If the pro-life movement’s sole aim was to shrink the number of abortions, you would have heard its leading activists proclaiming this happy news on every sympathetic website, radio program, and cable outlet in the country. “Historic Breakthrough in the Battle Against Abortion!” the headlines would have screamed. Meanwhile, in Washington, D.C., and in statehouses across the country, pro-life legislators would have dropped their opposition to the contraception mandate in the Affordable Care Act and announced support for expanding it, realizing that this one provision of the ACA promised to do far more to lower the abortion rate than four decades of railing against Roe.
But of course we saw none of this. The question is why.
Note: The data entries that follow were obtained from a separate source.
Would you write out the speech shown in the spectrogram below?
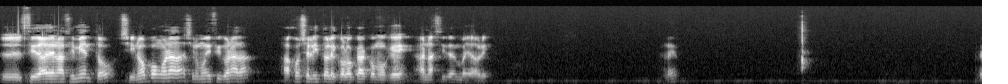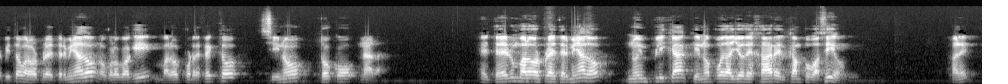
el ciudad de nacimiento, si no pongo nada, si no modifico nada, a Joselito le coloca como que ha nacido en Valladolid. Repito, valor predeterminado, lo coloco aquí, valor por defecto, si no toco nada. El tener un valor predeterminado no implica que no pueda yo dejar el campo vacío. ¿Vale?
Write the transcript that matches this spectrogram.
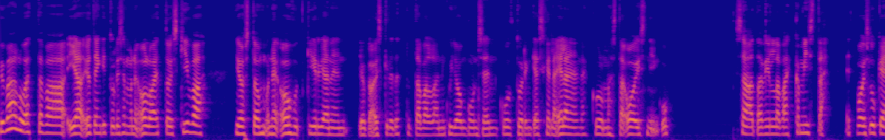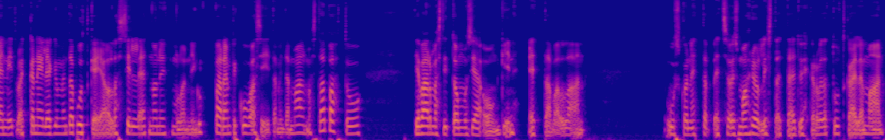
hyvää luettavaa, ja jotenkin tuli semmoinen olo, että olisi kiva, jos tuommoinen ohut kirjainen, joka olisi kirjoitettu tavallaan niin kuin jonkun sen kulttuurin keskellä eläneen näkökulmasta, olisi niin kuin saatavilla vaikka mistä. Että voisi lukea niitä vaikka 40 putkeja olla silleen, että no nyt mulla on niin kuin parempi kuva siitä, mitä maailmassa tapahtuu. Ja varmasti tommosia onkin, että tavallaan uskon, että, että se olisi mahdollista, että täytyy ehkä ruveta tutkailemaan.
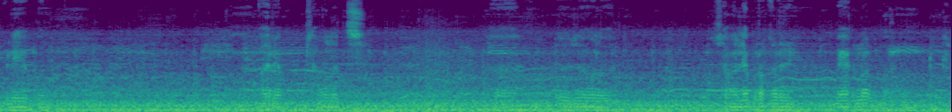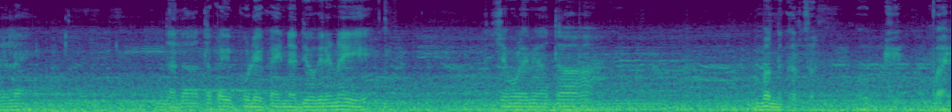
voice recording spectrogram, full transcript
इकडे पण. बरं चांगलंच. जवळजवळ चांगल्या प्रकारे बॅकलॉग भरून ठेवलेला आहे. दादा आता काही पुढे काही नदी वगैरे नाही आहे त्याच्यामुळे मी आता बंद करतो. Okay bye.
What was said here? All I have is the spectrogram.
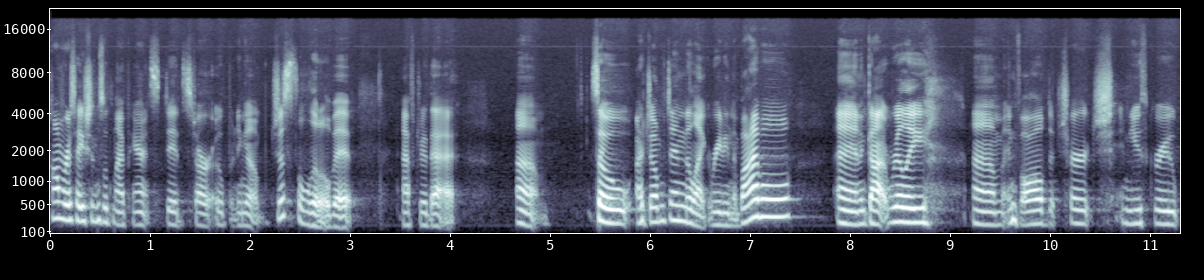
conversations with my parents did start opening up just a little bit after that. Um, so I jumped into like reading the Bible and got really um, involved at church and youth group.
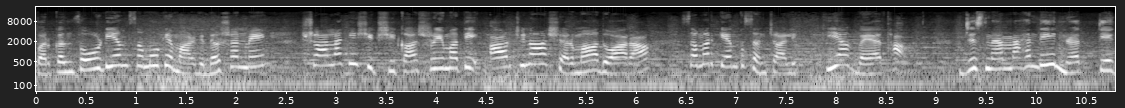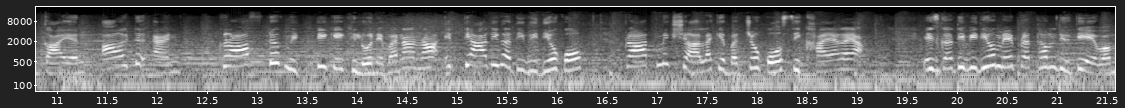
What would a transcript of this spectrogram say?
पर कंसोर्टियम समूह के मार्गदर्शन में शाला की शिक्षिका श्रीमती अर्चना शर्मा द्वारा समर कैंप संचालित किया गया था, जिसमें मेहंदी, नृत्य, गायन, आर्ट एंड क्राफ्ट, मिट्टी के खिलौने बनाना इत्यादि गतिविधियों को प्राथमिक शाला के बच्चों को सिखाया गया। इस गतिविधियों में प्रथम, द्वितीय एवं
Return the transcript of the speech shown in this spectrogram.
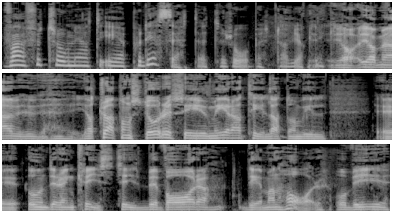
Varför tror ni att det är på det sättet, Robert av Jöknik? Ja, jag, menar, jag tror att de större ser ju mera till att de vill eh, under en kristid bevara det man har. Och vi,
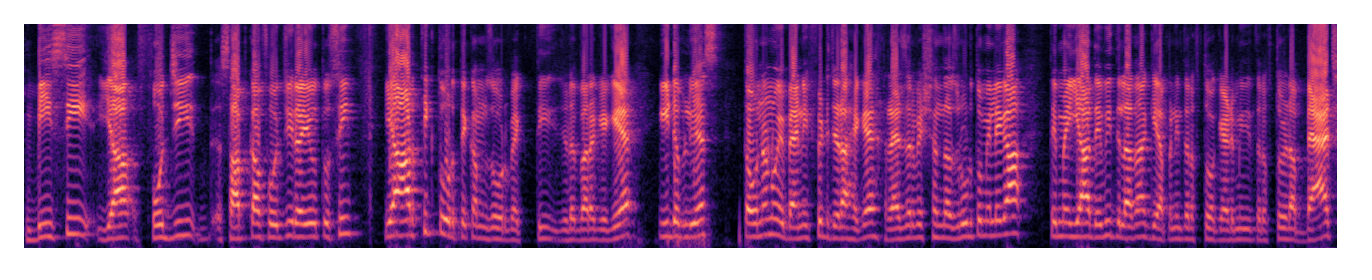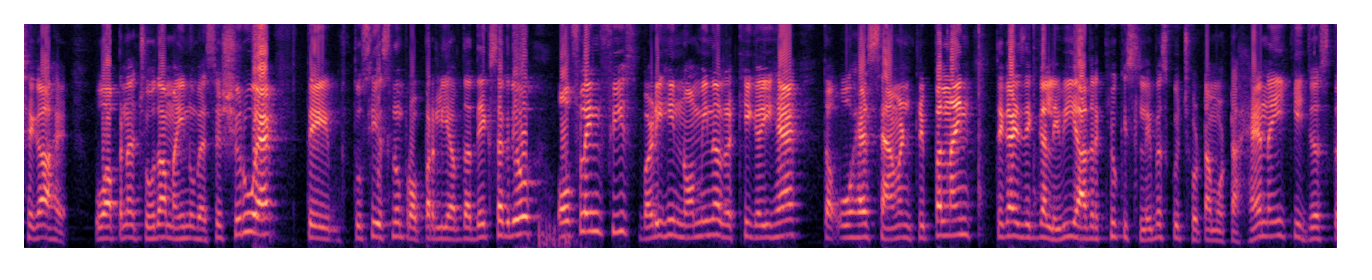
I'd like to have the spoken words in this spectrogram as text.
ਬੀਸੀ ਜਾਂ ਫੌਜੀ, ਸਾਬਕਾ ਫੌਜੀ ਰਹੇ ਹੋ ਤੁਸੀਂ, ਜਾਂ ਆਰਥਿਕ ਤੌਰ ਤੇ ਕਮਜ਼ੋਰ ਵਿਅਕਤੀ ਜਿਹੜੇ ਵਰਗ ਹੈਗੇ ਆ ਈਡਬਲਯੂਐਸ ਤਾਂ ਉਹਨਾਂ ਨੂੰ ਇਹ ਬੈਨੀਫਿਟ ਜਿਹੜਾ ਹੈਗਾ ਰੈਜ਼ਰਵੇਸ਼ਨ ਦਾ ਜ਼ਰੂਰ ਤੋਂ ਮਿਲੇਗਾ। ਤੇ ਮੈਂ ਯਾਦ ਇਹ ਵੀ ਦਿਲਾਦਾ ਕਿ ਆਪਣੀ ਤਰਫ ਤੋਂ ਅਕੈਡਮੀ ਦੀ ਤਰਫ ਤੋਂ ਜਿਹੜਾ ਬੈਚ ਹੈਗਾ ਹੈ, ਉਹ ਆਪਣਾ 14 ਮਈ ਨੂੰ ਵੈਸੇ ਸ਼ੁਰੂ ਹੈ। ਤੇ ਤੁਸੀਂ ਇਸ ਨੂੰ ਪ੍ਰੋਪਰਲੀ ਆਪਦਾ ਦੇਖ ਸਕਦੇ ਹੋ। ਆਫਲਾਈਨ ਫੀਸ ਬੜੀ ਹੀ ਨੋਮੀਨਲ ਰੱਖੀ ਗਈ ਹੈ, ਤਾਂ ਉਹ ਹੈ 7999 ਤੇ ਗਾਇਜ਼ ਇੱਕ ਗੱਲ ਇਹ ਵੀ ਯਾਦ ਰੱਖਿਓ ਕਿ ਸਿਲੇਬਸ ਕੁਝ ਛੋਟਾ ਮੋਟਾ ਹੈ ਨਹੀਂ ਕਿ ਜਸਟ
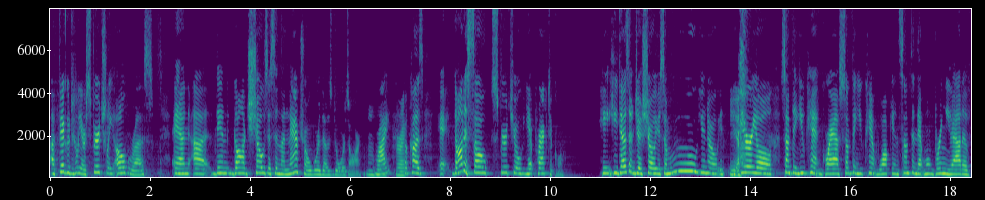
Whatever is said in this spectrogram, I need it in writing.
uh, figuratively or spiritually, over us. And uh, then God shows us in the natural where those doors are, right? right. Because eh, God is so spiritual yet practical. He, he doesn't just show you some, ooh, you know, eth- Yeah. ethereal, something you can't grasp, something you can't walk in, something that won't bring you out of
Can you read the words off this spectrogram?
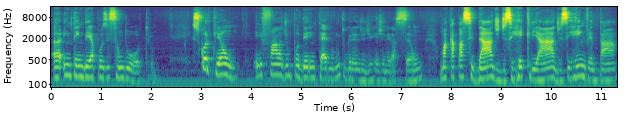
uh, entender a posição do outro. Escorpião, ele fala de um poder interno muito grande de regeneração, uma capacidade de se recriar, de se reinventar,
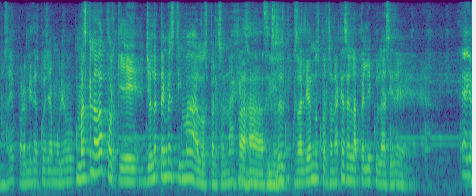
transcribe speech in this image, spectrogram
no sé, para mí después ya murió. Más que nada porque yo le tengo estima a los personajes. Ajá, sí. Entonces pues, salían los personajes en la película así de... Salió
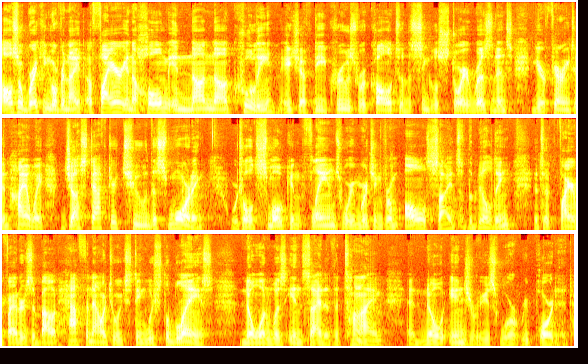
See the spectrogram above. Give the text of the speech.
Also breaking overnight, a fire in a home in Nanakuli. HFD crews were called to the single-story residence near Farrington Highway just after 2 this morning. We're told smoke and flames were emerging from all sides of the building. It took firefighters about half an hour to extinguish the blaze. No one was inside at the time and no injuries were reported.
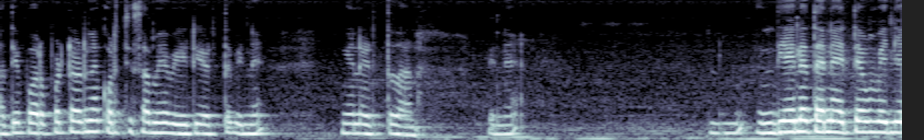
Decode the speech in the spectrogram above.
ആദ്യം പുറപ്പെട്ട ഉടനെ കുറച്ച് സമയം വീഡിയോ എടുത്ത് പിന്നെ ഇങ്ങനെ എടുത്തതാണ്. പിന്നെ ഇന്ത്യയിലെ തന്നെ ഏറ്റവും വലിയ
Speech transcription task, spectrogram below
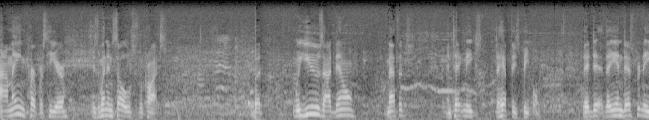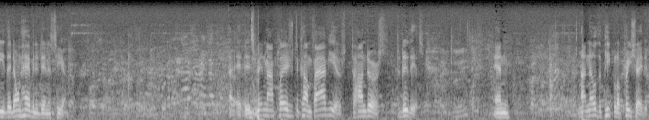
our main purpose here is winning souls for Christ. But we use our dental methods and techniques to help these people. They de- they in desperate need. They don't have any dentists here. Uh, it- It's been my pleasure to come five years to Honduras to do this, and I know the people appreciate it.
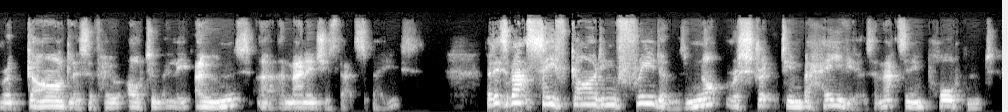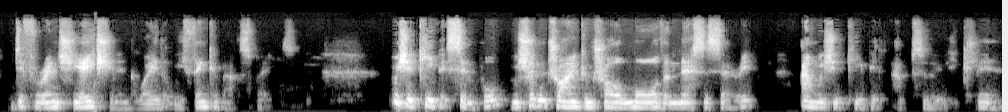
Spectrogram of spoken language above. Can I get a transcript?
regardless of who ultimately owns uh, and manages that space. That it's about safeguarding freedoms not restricting behaviors and that's an important differentiation in the way that we think about space. We should keep it simple. We shouldn't try and control more than necessary and we should keep it absolutely clear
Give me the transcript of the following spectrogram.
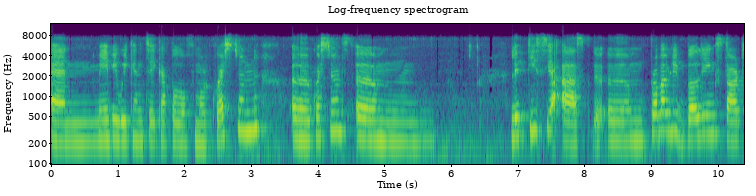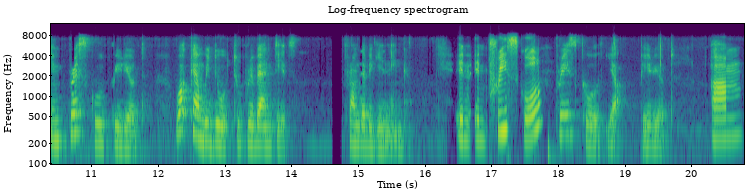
And maybe we can take a couple of more questions. Uh, questions. Um, Leticia asked, um, probably bullying starting preschool period. What can we do to prevent it from the beginning? In in preschool? Preschool, yeah, period. Um,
And the answer is that the pro-life movement, which consists largely of conservative Catholics and evangelical Protestants, doesn’t just want to lower the abortion rate. It also wants to win a culture war in the name of “traditional values” — and encouraging the widespread use of birth control doesn’t fit with its conception of tradition, which holds that women are first and foremost meant to be mothers, children are a gift from God, pre-marital sex should be strongly discouraged, both husband and wife should be “open to life” during sexual intercourse, abortion should never be considered an acceptable choice, and the government should enforce all of this by outlawing the procedure.